One day after D.C. Mayor Marion Barry invited himself to join Minister Louis Farrakhan on stage at the Washington Convention Center, the Nation of Islam leader attempted to return the favor yesterday by trying to attend Barry's trial on drug and perjury charges.
U.S. District Judge Thomas Penfield Jackson, however, barred Farrakhan from the courtroom for the duration of the trial, saying the religious leader's presence would be "potentially disruptive" and "very likely intimidating."
"He is persona non grata for the trial of this case," Jackson said.
Farrakhan told reporters later that Jackson's order "is part of the double standard that black people have been under since we have been in this country." He accused authorities of "wickedness" and hypocrisy in going to great lengths to snare Barry.
"If Bush had people surveilling him for the years that they were in surveillance of the mayor, I wonder what skeletons would pop out of his closet," Farrakhan said.
After years of strained relations, Farrakhan and Barry have reached a highly visible political rapprochement just as federal prosecutors have unleashed devastating testimony and evidence against the mayor, including yesterday's release of the the videotape of the FBI sting.
During a rally Wednesday night at the Convention Center, Farrakhan called Barry -- who appeared on stage with his wife, Effi -- a "repentant soul" and urged Barry to reverse his decision and run for another term.
Barry again was on stage during a second rally last night with his wife and his son, Christopher.
The Muslims' overtures to Barry come at a time when the Nation of Islam has fielded three candidates for elective office in the District and Maryland.
The Muslims, seeking to broaden their base of support, are trying to enlist the support of black politicians, ministers and business people.
Barry and his wife, Effi, made a surprise visit to the Convention Center on Wednesday, and they both joined Farrakhan on the stage during a two-hour rally that drew an estimated 10,000 people.
Beverly X, a Muslim spokeswoman, said Barry was not invited to the event. "It was an unannounced decision on Barry's part to come," she said. "We were very happy he came."
It was unclear what prompted Barry to attend the rally with Farrakhan, whom some blacks and whites criticize as a racist demagogue. Earlier in the day, in an interview with a group of black reporters, Farrakhan expressed sentiments of support for the mayor.
Sources said Barry was informed of Farrakhan's remarks, parts of which were aired on WHUR-FM Wednesday, before the rally.
Barry's surprise visit marked the second time in two days that he has invited himself to an event. Barry invited himself onto the stage Tuesday with African National Congress leader Nelson Mandela, who addressed a Convention Center rally. That visit by Barry drew complaints from some tour organizers that the mayor had disrupted the event.

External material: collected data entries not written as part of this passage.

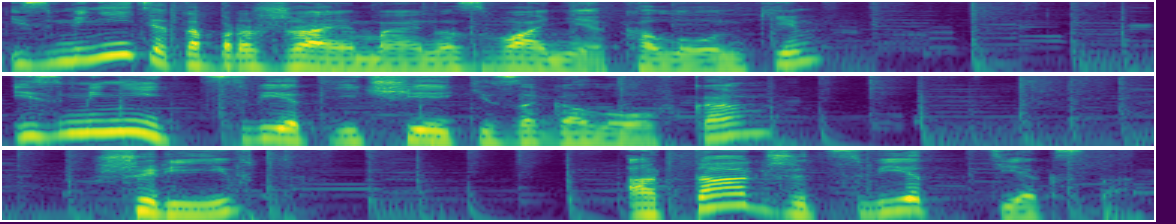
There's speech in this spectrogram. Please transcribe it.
изменить отображаемое название колонки, изменить цвет ячейки заголовка, шрифт, а также цвет текста.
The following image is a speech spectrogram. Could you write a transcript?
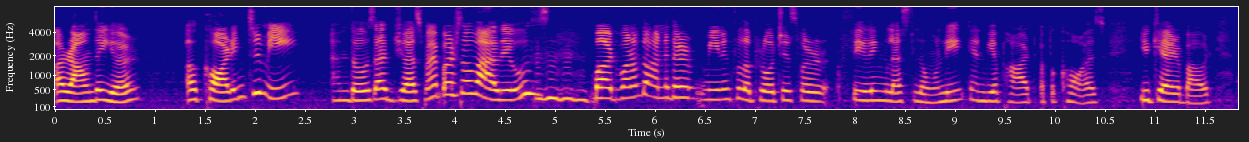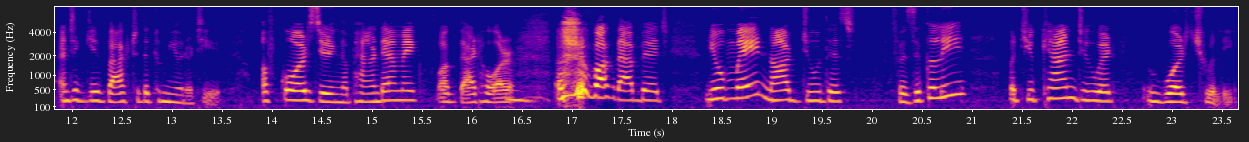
around the year, according to me, and those are just my personal values. but one of the another meaningful approaches for feeling less lonely can be a part of a cause you care about and to give back to the community. Of course, during the pandemic, fuck that whore, fuck that bitch. You may not do this physically, but you can do it virtually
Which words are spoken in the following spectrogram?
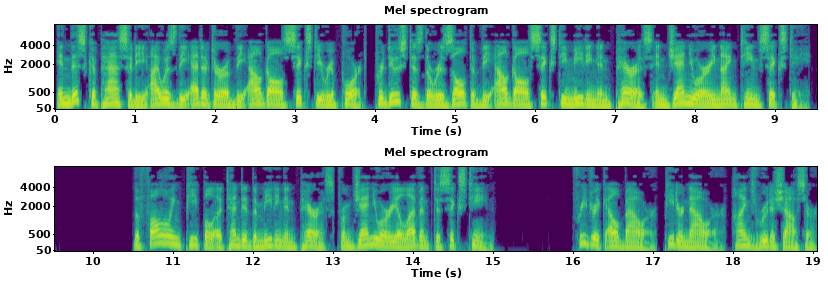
In this capacity I was the editor of the ALGOL 60 report, produced as the result of the ALGOL 60 meeting in Paris in January 1960. The following people attended the meeting in Paris from January 11 to 16. Friedrich L. Bauer, Peter Naur, Heinz Rutishauser,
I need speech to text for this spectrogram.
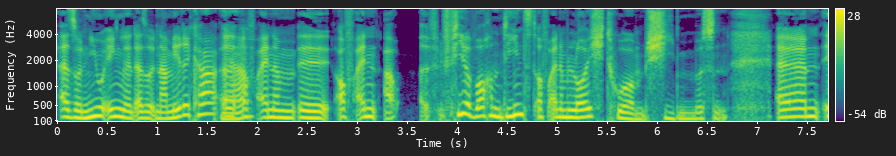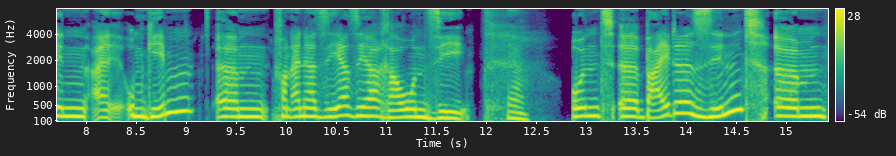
also New England, also in Amerika, äh, Ja. auf einem, äh, auf einen äh, vier Wochen Dienst auf einem Leuchtturm schieben müssen. Ähm, in, äh, umgeben ähm, von einer sehr, sehr rauen See. Ja. Und äh, beide sind ähm,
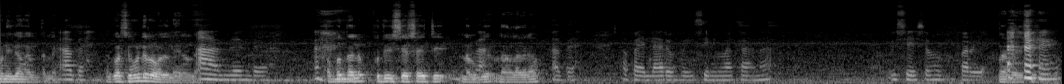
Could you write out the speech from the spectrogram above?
മണിയിലും അങ്ങനെ തന്നെ. കുറച്ചും കൂടി റോൾ ഉണ്ടായിരുന്നല്ലോ അപ്പൊ എന്തായാലും പുതിയ വിശേഷമായിട്ട് നമുക്ക് നാളെ വരാം. അതെ. അപ്പൊ എല്ലാരും സിനിമ കാണാൻ വിശേഷം പറയാം.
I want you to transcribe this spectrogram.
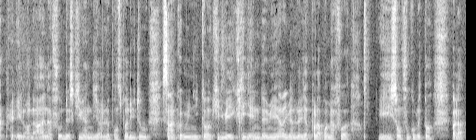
il en a rien à foutre de ce qu'il vient de dire, il le pense pas du tout. C'est un communicant qui lui a écrit il y a une demi-heure, il vient de le dire pour la première fois. Il s'en fout complètement. Voilà.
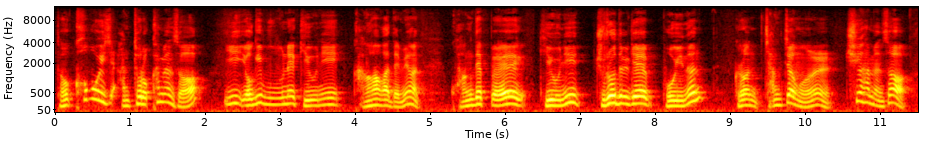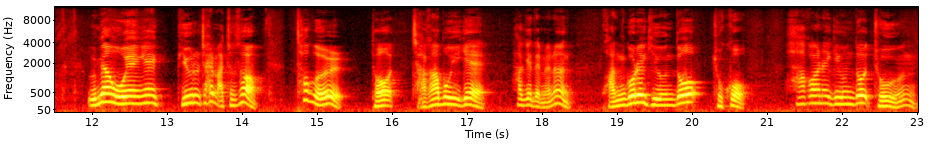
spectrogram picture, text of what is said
더 커 보이지 않도록 하면서 이 여기 부분의 기운이 강화가 되면 광대뼈의 기운이 줄어들게 보이는 그런 장점을 취하면서 음양오행의 비율을 잘 맞춰서 턱을 더 작아 보이게 하게 되면은 관골의 기운도 좋고 하관의 기운도 좋은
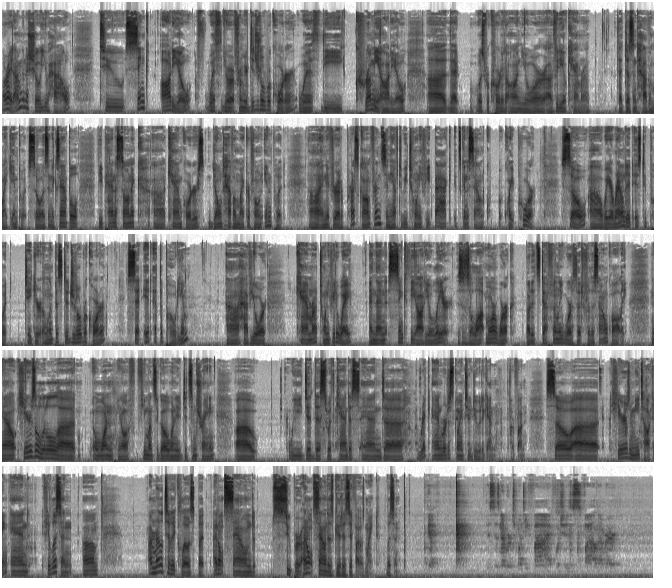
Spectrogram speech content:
Alright, I'm going to show you how to sync audio with your from your digital recorder with the crummy audio uh, that was recorded on your uh, video camera that doesn't have a mic input. So as an example, the Panasonic uh, camcorders don't have a microphone input. Uh, and if you're at a press conference and you have to be 20 feet back, it's going to sound qu quite poor. So a uh, way around it is to put take your Olympus digital recorder, set it at the podium, uh, have your camera 20 feet away, and then sync the audio later. This is a lot more work, but it's definitely worth it for the sound quality. Now, here's a little uh, one, you know, a few months ago when I did some training. Uh, we did this with Candace and uh, Rick, and we're just going to do it again for fun. So uh, here's me talking, and if you listen, um, I'm relatively close, but I don't sound super. I don't sound as good as if I was mic'd. Listen. Okay. This is number 25, which is file number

Barry received standing ovations at both events, however, and seemed particularly buoyed by Farrakhan, who characterized him as a persecuted black politician "under attack" by the white establishment.
Farrakhan, in a speech last month, unleashed a scathing attack on local black politicians and said the Muslims, if elected, would not yield to temptations of drugs, drink and women, an issue that has been much discussed since Barry's Jan. 18 arrest at the Vista Hotel.
Asked yesterday by a reporter about Barry's drug use and conduct shown on the FBI videotape, Farrakhan, citing scripture, said, "Jesus would not be as hypocritical as those who are casting stones at the mayor."
Staff writer R.H. Melton contributed to this report.